When Jesus came and died for us, He took God’s wrath upon Himself. We don’t have to look at our circumstances as punishment and fear that God will open up the ground and swallow us. We don’t have to eat quail until it comes out our nostrils; we don’t get leprosy for a week, and our children don’t have to wander in the wilderness for forty years. We are free.
But all too often we can find ourselves grumbling and whining instead of trusting our Father who loves us so much. Does the death and life of Jesus make no difference? Is there a way to lessen our complaining? If so, what helps? As I pondered how easy it is to judge the whining Israelites and then turn around and act just like them, these questions came to my mind. I had a few thoughts that might help.
First it occurred to me that the better we know God, the easier it is to trust Him. Seeking intimacy with Him when circumstances are going well helps me to remember Him when things are hard or sad. Knowing who He is and what is like Him is easily found in the Scriptures. Talking to and listening to Him in prayer encourage intimacy. The God of the Israelites dwelt in a tent; today He lives in us. We are never alone, never forsaken. The more we focus on God and how much He loves us, the easier it will be to remember to turn to Him when we feel like grumbling. We may act like the Israelites, but we don’t have to.
I had another thought about why it’s so easy to complain instead of remembering all He has done. We can’t remember in our own strength and self-effort. It’s helpful to ask Him to prompt us and remind us to turn to Him. We then have a choice. If what’s going on is very painful, we might need to ask for human help and let someone lend their support. That’s OK, too. The more we practice turning to Him, the easier it will be to remember His love and provision instead of grumbling.
As we read about the whining Israelites, we notice a difference in their actions and those of Moses.
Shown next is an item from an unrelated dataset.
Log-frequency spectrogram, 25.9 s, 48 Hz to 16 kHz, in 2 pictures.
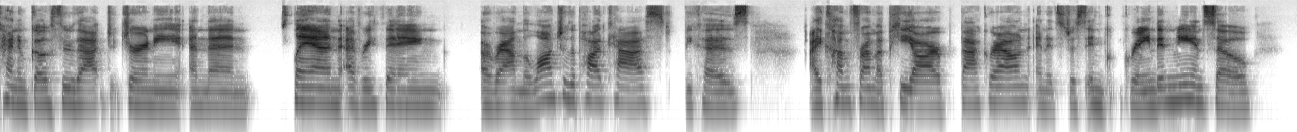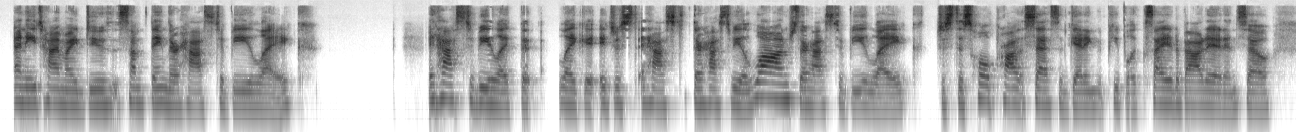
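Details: Stuttering in an adult woman who came out as a person who stutters almost three years ago after 29 years of denial, presenting at a stuttering conference.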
Moses turned to the LORD most every time. The people complained, sometimes immediately after God had just done a miracle. Moses knew Him better and had had lots of practice depending on God and finding Him faithful. Moses interacted with God—the people had mediators. We have it better than Moses did—we have Jesus living in us and we can interact with Him anytime, anywhere.
In summary, I want to encourage us to practice turning to Jesus about everything. If we want to know Him, we will. When we remember to look at His loving provision, His kindness, all He has done for us, complaining and whining will fade away.
“Therefore I shall always be ready to remind you of these things, even though you already know them, and have been established in the truth which is present with you.” 2Peter 1:12